(What needs to be done)
From the entries below, reproduce exactly the lines from the one with "Log-frequency spectrogram, 58.9" through the one with "Spectrograms of 2", both included, without images.

___ Provided entries ___

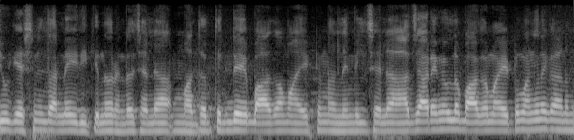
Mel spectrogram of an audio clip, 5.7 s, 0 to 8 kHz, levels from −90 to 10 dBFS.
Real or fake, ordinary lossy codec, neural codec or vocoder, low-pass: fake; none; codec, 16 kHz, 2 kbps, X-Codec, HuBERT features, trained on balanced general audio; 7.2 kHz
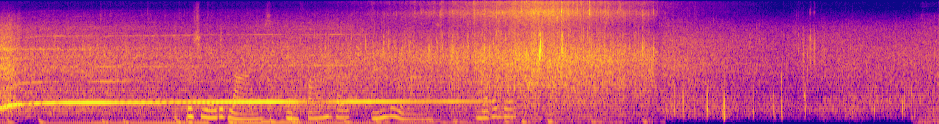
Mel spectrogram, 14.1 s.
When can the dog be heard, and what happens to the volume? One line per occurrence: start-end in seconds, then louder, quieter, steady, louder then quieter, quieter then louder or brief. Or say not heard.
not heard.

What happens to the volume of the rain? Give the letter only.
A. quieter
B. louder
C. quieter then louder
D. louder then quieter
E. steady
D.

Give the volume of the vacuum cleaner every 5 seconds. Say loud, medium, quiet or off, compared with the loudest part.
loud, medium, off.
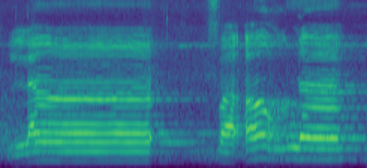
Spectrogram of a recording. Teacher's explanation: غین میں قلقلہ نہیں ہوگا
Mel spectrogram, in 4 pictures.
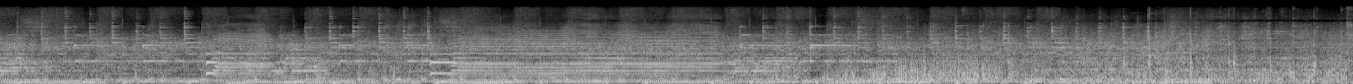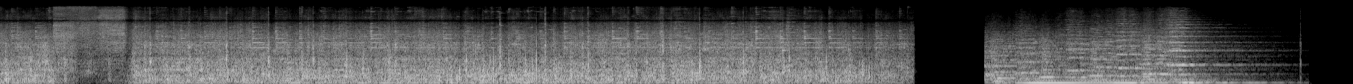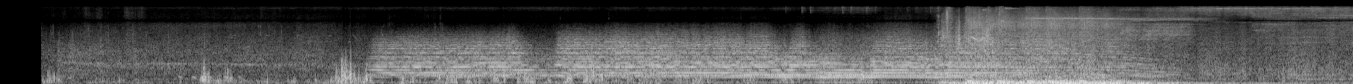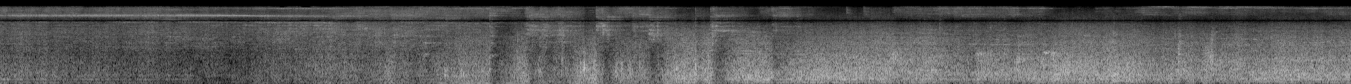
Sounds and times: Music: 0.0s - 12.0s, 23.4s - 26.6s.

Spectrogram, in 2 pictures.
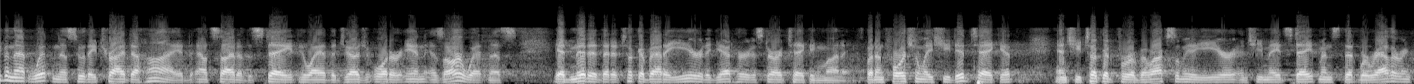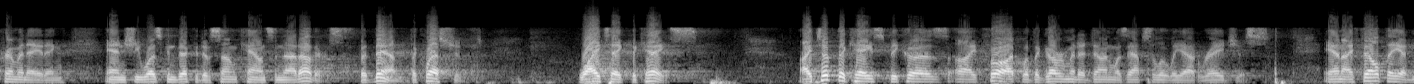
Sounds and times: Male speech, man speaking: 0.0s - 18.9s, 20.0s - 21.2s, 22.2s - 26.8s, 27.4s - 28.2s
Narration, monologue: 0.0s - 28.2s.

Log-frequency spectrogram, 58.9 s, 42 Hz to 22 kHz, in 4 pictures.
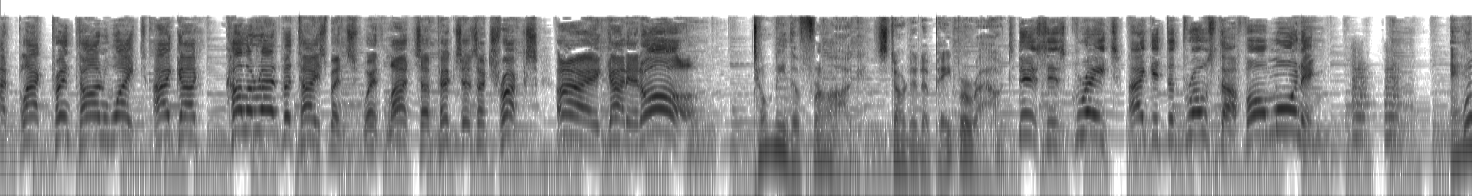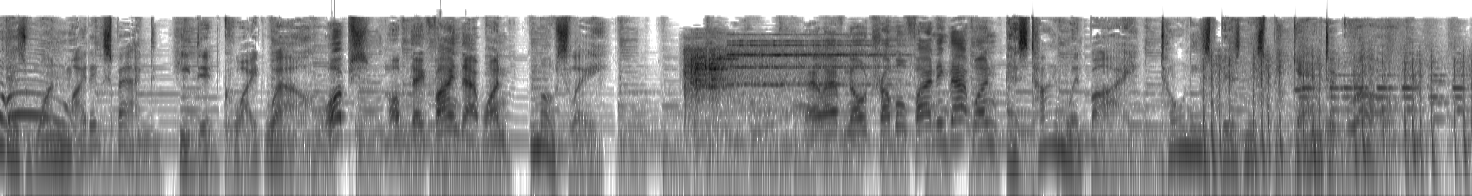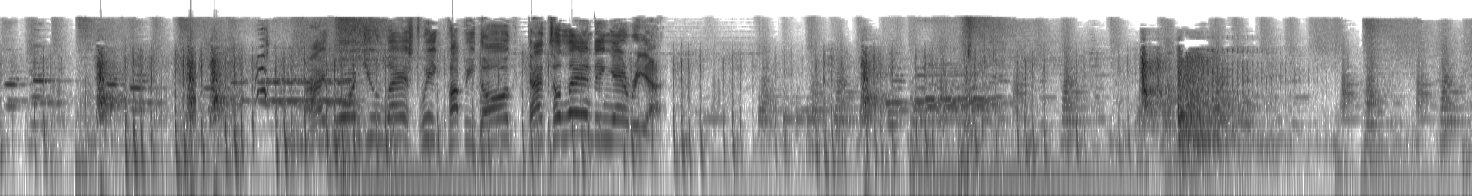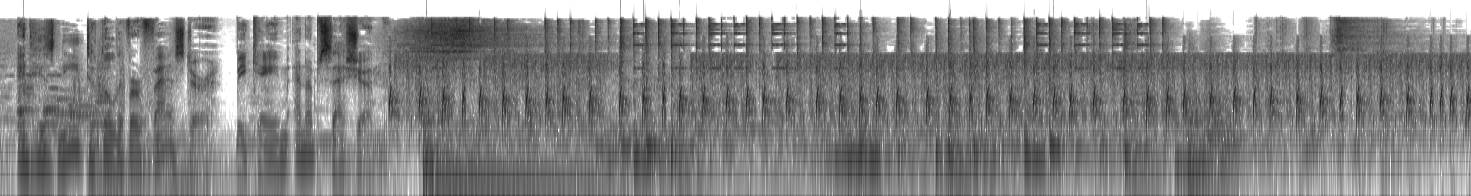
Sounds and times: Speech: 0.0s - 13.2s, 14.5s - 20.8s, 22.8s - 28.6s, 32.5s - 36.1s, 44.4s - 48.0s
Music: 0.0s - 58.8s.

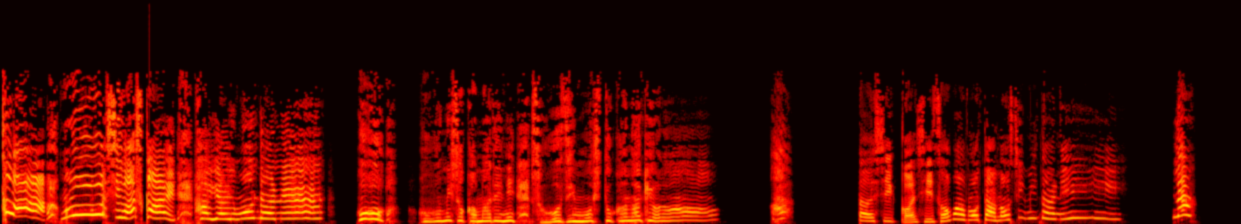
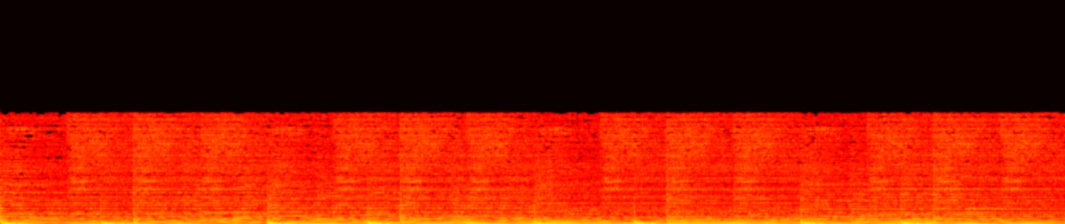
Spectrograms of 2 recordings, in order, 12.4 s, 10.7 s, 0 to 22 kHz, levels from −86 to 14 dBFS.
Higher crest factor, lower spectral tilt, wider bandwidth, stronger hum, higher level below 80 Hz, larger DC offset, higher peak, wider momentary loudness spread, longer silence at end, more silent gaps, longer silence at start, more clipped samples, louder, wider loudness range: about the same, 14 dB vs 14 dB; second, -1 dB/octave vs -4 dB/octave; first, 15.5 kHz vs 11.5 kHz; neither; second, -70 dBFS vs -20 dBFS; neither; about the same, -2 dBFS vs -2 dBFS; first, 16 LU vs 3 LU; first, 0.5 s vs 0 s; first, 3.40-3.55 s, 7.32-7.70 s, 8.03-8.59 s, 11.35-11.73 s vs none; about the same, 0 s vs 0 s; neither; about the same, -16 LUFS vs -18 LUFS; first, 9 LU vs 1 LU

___
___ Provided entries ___

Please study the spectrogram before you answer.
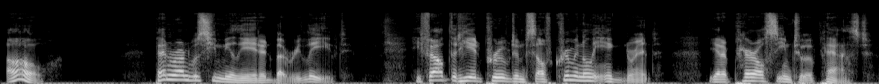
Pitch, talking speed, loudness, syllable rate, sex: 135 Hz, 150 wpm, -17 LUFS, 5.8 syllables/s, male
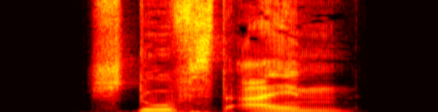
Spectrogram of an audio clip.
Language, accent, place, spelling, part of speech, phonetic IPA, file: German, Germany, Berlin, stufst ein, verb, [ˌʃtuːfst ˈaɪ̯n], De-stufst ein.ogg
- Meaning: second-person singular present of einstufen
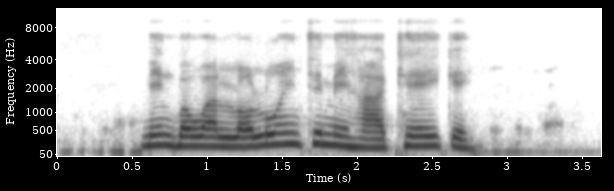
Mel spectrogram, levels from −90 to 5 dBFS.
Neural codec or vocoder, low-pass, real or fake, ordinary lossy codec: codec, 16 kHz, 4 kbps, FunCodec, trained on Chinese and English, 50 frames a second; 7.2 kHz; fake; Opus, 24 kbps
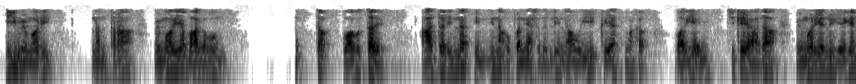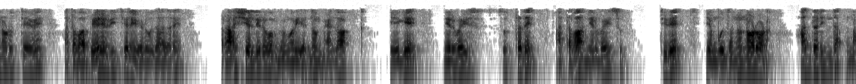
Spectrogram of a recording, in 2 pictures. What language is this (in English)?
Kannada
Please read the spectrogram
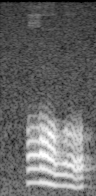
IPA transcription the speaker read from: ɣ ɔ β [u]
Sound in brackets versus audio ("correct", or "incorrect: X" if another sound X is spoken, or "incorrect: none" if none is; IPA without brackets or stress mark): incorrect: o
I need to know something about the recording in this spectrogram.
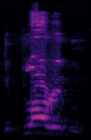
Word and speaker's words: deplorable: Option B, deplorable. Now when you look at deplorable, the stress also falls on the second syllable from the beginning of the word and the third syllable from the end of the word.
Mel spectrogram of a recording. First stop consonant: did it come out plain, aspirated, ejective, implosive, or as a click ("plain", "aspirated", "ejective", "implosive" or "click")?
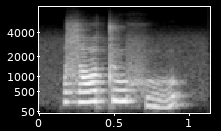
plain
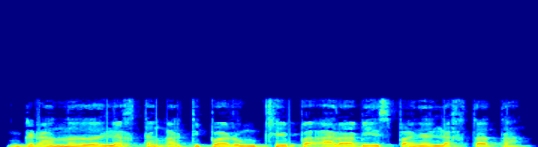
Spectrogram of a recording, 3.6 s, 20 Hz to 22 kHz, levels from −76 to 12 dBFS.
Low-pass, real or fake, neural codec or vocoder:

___

(Result of the exercise)
Log-frequency spectrogram, 58.9 s, 42 Hz to 22 kHz, in 4 pictures.
Sounds and times: Speech: 0.0s - 13.2s, 14.5s - 20.8s, 22.8s - 28.6s, 32.5s - 36.1s, 44.4s - 48.0s
Music: 0.0s - 58.8s.

Spectrograms of 2 recordings, in order, 12.4 s, 10.7 s, 0 to 22 kHz, levels from −86 to 14 dBFS.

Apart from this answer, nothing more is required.